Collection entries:
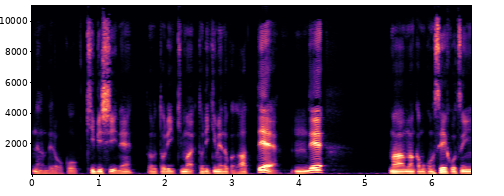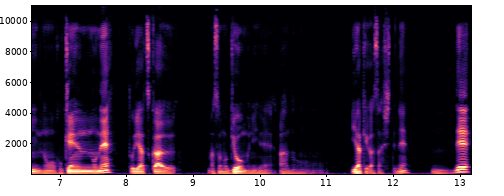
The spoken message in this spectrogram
なんだろう、こう、厳しいね、その取り決ま、取り決めとかがあって、んで、まあ、なんかもうこの整骨院の保険のね、取り扱う、まあ、その業務にね、あの、嫌気がさしてね。うん、で、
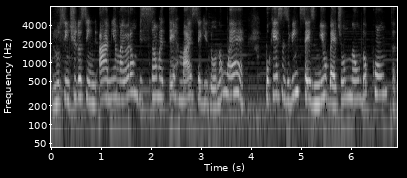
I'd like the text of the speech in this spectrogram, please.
No sentido assim, ah, a minha maior ambição é ter mais seguidor. Não é. Porque esses 26 mil, Beth, eu não dou conta.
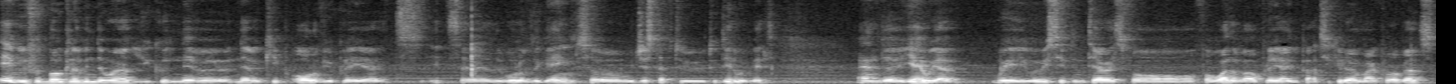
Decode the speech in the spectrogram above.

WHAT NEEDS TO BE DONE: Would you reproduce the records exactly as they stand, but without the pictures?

FINAL ANSWER:
The spoken message in this spectrogram
なんだろう、こう、厳しいね、その取り決ま、取り決めとかがあって、んで、まあ、なんかもうこの整骨院の保険のね、取り扱う、まあ、その業務にね、あの、嫌気がさしてね。うん、で、
I'd like the text of the speech in this spectrogram, please.
No sentido assim, ah, a minha maior ambição é ter mais seguidor. Não é. Porque esses 26 mil, Beth, eu não dou conta.
Decode the speech in the spectrogram above.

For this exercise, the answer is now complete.